Although online work is gaining momentum rapidly, there still exist many barriers which impede mass adoption. One such hurdle is outdated government policies. Simply put, many laws today are based on ancient “9-to-5” ideology and fail to embrace today’s transforming workplace. To open a dialog on this important topic, we invited public policy advocate Mike Hruby of New Jobs for Massachusetts to contribute a series of blog posts. Here are his first notes to the Elance community.
A humorist once said, “You may not think about government, but government thinks about you.”
Few independent contractors (ICs) spend time thinking about government. Yes, they pay their taxes, including employer taxes on their IC income. If they need to, they register with their city and state agencies and pay for a sign permit.
Mostly they think about promoting their work, preparing and winning proposals, creating project deliverables, meeting client needs, billing, and collecting. Government doesn’t come into view unless it’s a client.
Perhaps if their businesses were large they’d have a government affairs officer to think about government.
But wait—while you were minding your growing IC business, government at all levels around the globe has been getting more interested in independent contractors, so you’d be wise to put on your VP of government affairs hat for at least an hour or two each month.
It’s worrisome that some state officials believe three common myths about independent contractors: 1) that ICs are closet tax avoiders, 2) that they were forced into project work by an abusive employer, and 3) ICs are just hanging out a shingle until they find steady employment.
These officials, many of them powerful, do not realize that IC work is more profitable than employment and the IC lifestyle is much more flexible, especially for parents.
Acting on the tax avoidance myth, 16 state attorneys general are working with the IRS to significantly tighten rules governing independent contractors and restrict their freedom and flexibility, even though a 1991 Treasury Department study showed that ICs actually pay higher rates of Social Security and Medicare taxes than employees and employers do. The 16 states are California, Colorado, Connecticut, Delaware, Hawaii, Illinois, Iowa, Louisiana, Maryland, Massachusetts, Minnesota, Missouri, Montana, New York, Utah, and Washington. Several other states and countries are watching what results.
National and provincial governments in the entire English-speaking world are resisting self-employment in the services—the opportunities you find on Elance-oDesk and other contracting sites—and it’s the biggest single reason why worldwide job growth has slowed.
So in your skinny hour or two each month, it would help your cause to explain your business to people in government—you might even enjoy it!

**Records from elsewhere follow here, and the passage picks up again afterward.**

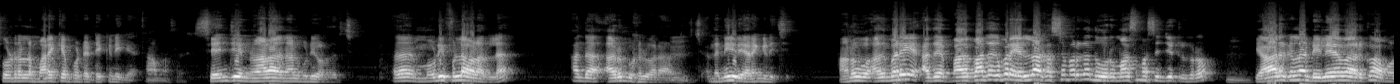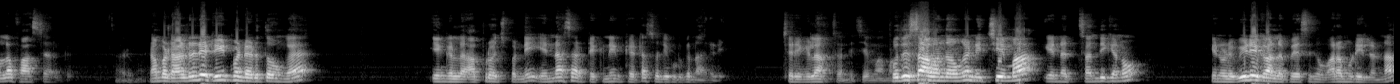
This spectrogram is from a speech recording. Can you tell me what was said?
சொல்கிறல மறைக்கப்பட்ட டெக்னிக்கை ஆமா சார் செஞ்சு நாலாவது நாள் முடி வளர்ந்துருச்சு. அதாவது முடி ஃபுல்லாக வளரல அந்த அரும்புகள் வர ஆரம்பிச்சு அந்த நீர் இறங்கிடுச்சு. அனுபவம் அது மாதிரி அதை அதை பார்த்ததுக்கப்புறம் எல்லா கஸ்டமருக்கும் அந்த ஒரு மாசமா செஞ்சுட்டு இருக்கிறோம் யாருக்கெல்லாம் டிலேவாக இருக்கோ அவங்களாம் ஃபாஸ்ட்டாக இருக்கு. நம்மள்ட்ட ஆல்ரெடி ட்ரீட்மெண்ட் எடுத்தவங்க எங்களை அப்ரோச் பண்ணி என்ன சார் டெக்னிக் கேட்டால் சொல்லி கொடுக்க நான் ரெடி சரிங்களா? நிச்சயமா புதுசாக வந்தவங்க நிச்சயமா என்னை சந்திக்கணும். என்னோட வீடியோ காலில் பேசுங்க வர முடியலன்னா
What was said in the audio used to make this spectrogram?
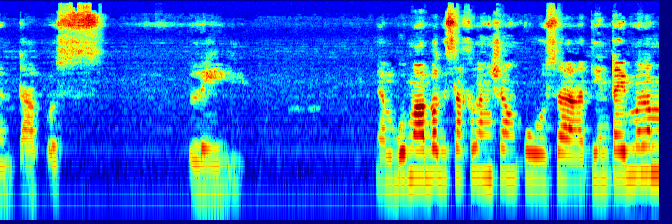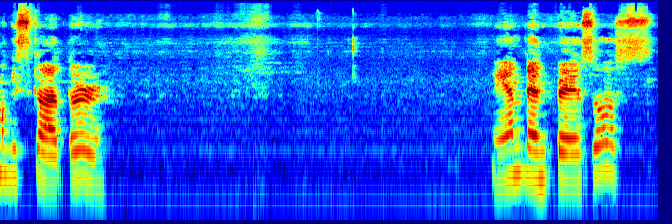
Yan, tapos, play. Yan, bumabagsak lang siyang kusa. At hintay mo lang mag-scatter. Ayan, 10 pesos.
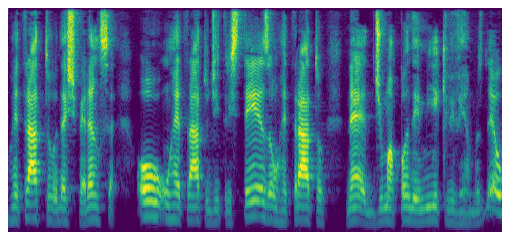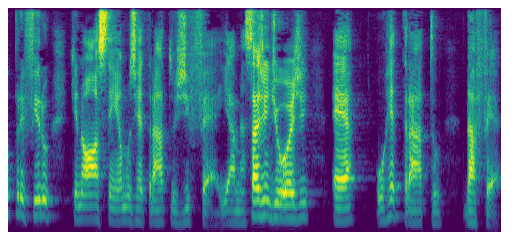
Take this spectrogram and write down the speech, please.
um retrato da esperança ou um retrato de tristeza, um retrato né, de uma pandemia que vivemos. Eu prefiro que nós tenhamos retratos de fé. E a mensagem de hoje é o retrato da fé.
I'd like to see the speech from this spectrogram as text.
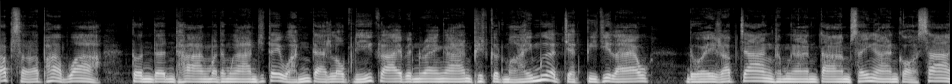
รับสารภาพว่าตนเดินทางมาทำงานที่ไต้หวันแต่หลบหนีกลายเป็นแรงงานผิดกฎหมายเมื่อเจ็ดปีที่แล้ว โดยรับจ้างทำงานตามไซงานก่อสร้าง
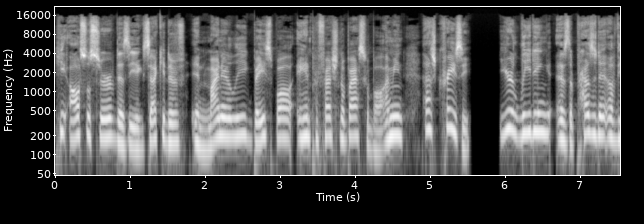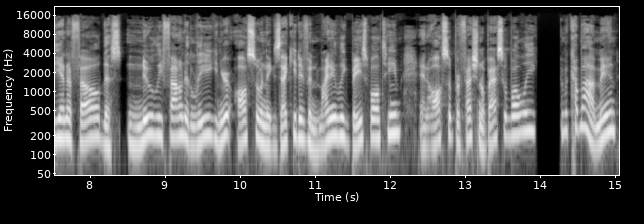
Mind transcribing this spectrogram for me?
he also served as the executive in minor league baseball and professional basketball. I mean, that's crazy. You're leading as the president of the NFL, this newly founded league, and you're also an executive in minor league baseball team and also professional basketball league. I mean, come on, man.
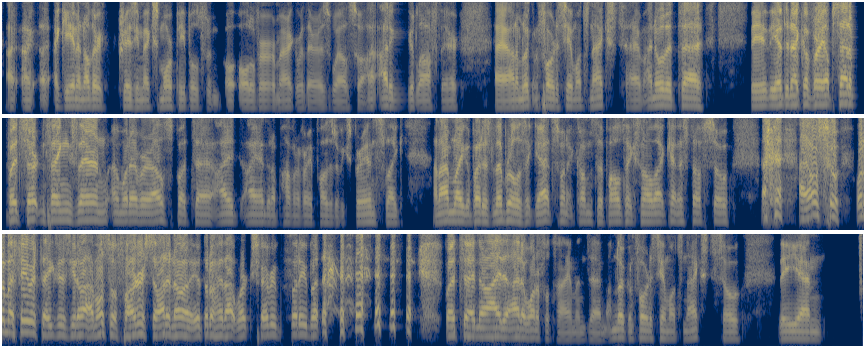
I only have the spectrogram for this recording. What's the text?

One place to start is with a member of your municipality’s governing body, such as the City Council or, as we have here in New England, your town’s Board of Selectmen and women. Or you could start with state or provincial legislators, usually senators covering larger districts and representatives in smaller ones.
For both levels of the legislature, the message is that you work on a contract basis doing projects, you serve clients way beyond your town (mention Elance-oDesk, since they likely haven’t heard of the online work marketplace), make more than you would earn as an employee, that no one forced you into this, and you pay your taxes and work hard to earn respect in your field.
In my 12 years of involvement in state politics, I’ve been surprised at how open state and local officers are to constituents’ visits, and how responsive they are to their requests. Massachusetts officials joke that if they hear one voter comment on an issue they remember it; if they hear two comments on the issue they open a file on it; and if they hear ten, it’s a landslide and they vote for it.
Surprise! Your simple visit, call, letter, or email will usually be heard.
So put those couple of hours each month into talking with the units of government that are closest to you about your work and what you’d like to see improved or changed.
Then, when the legislature next thinks about ICs, they will attach a face to the issues – yours; a face that is hardworking, earnest, adds value and brings revenue into their district by doing interesting and useful work.
And the legislators might quietly ask you just how well you do with online contracting!
Mike Hruby is President of New Jobs for Massachusetts, Inc., a public policy advocate for rapid job growth in the private sector in Massachusetts. New Jobs works to create a million-job explosion in the state by reducing the legal barriers to entrepreneurship, start-ups, independent contracting, IPOs and spin-outs, corporate hiring, teen employment, mothers returning to the labor force, and part-time work in retirement.
Before founding New Jobs in 2011, Mike founded and ran a national consulting firm that helped large and mid-sized technology companies find new markets for their technical products and capabilities. He has sold, led and completed over 500 team consulting projects sized from $300 to $250,000. Mike lives in suburban Boston with his wife, Leslie. The couple has two grown daughters.